By Corey Carlisle ankers have long recognized the importance of financial literacy and of teaching Americans how to establish and maintain healthy financial habits. With April’s National Financial Literacy Month on the horizon, I asked Kurt Schindler from Banco Popular in San Juan, P.R., and Ben Joergens from Old National Bancorp in Evansville, Ind.—the 2014
By Linda W. Navarro here are many ways that banks engage in protecting their customers’ hard-earned dollars. Lending prudently, providing deposit insurance, combating fraud, advising about smart financial choices—the list goes on. Lesser known, but equally important, is the work banks do to protect older Americans from financial abuse. (See “Safe Banking, Savvy Seniors.”) At
Texas student Nathan Mitchell won the first-place grand prize of $5,000 in ABA’s “Lights, Camera, Save!” video contest, the association announced today.
Only 40 percent U.S. households are making good or excellent progress toward their savings goals, according to the America Saves Week survey released today.
Banks help students master the fundamentals of reading and financial literacy, one book at a time.
There has been no improvement in required economic education and little growth in personal finance education in K-12 public schools in recent years, according to the biennial Survey of the States from the Council for Economic Education.
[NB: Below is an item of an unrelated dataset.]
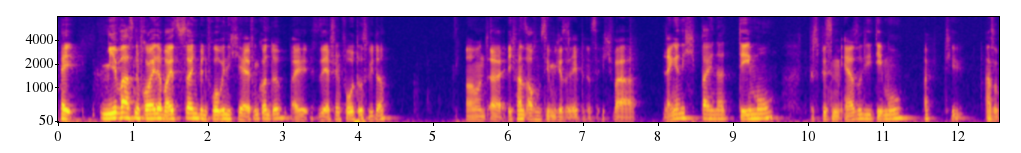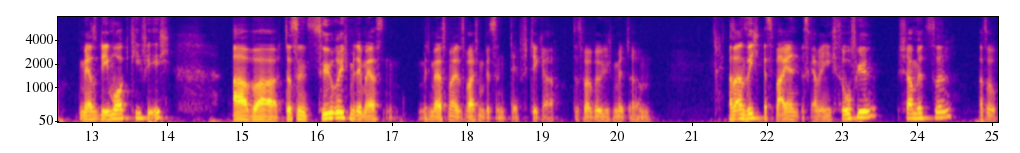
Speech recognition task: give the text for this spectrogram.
Hey, mir war es eine Freude dabei zu sein. Bin froh, wenn ich dir helfen konnte bei sehr schönen Fotos wieder. Und äh, ich fand es auch ein ziemliches Erlebnis. Ich war länger nicht bei einer Demo. Du bist ein bisschen eher so die Demo aktiv, also mehr so Demo aktiv wie ich. Aber das in Zürich mit dem ersten, mit dem ersten Mal, das war schon ein bisschen deftiger. Das war wirklich mit, ähm, also an sich, es war ja, es gab ja nicht so viel Scharmützel. Also.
U.S. millennials are lacking in their understanding of financial concepts, with only 24 percent demonstrating basic financial knowledge, according to a recent study by PwC on young adults’ financial capability.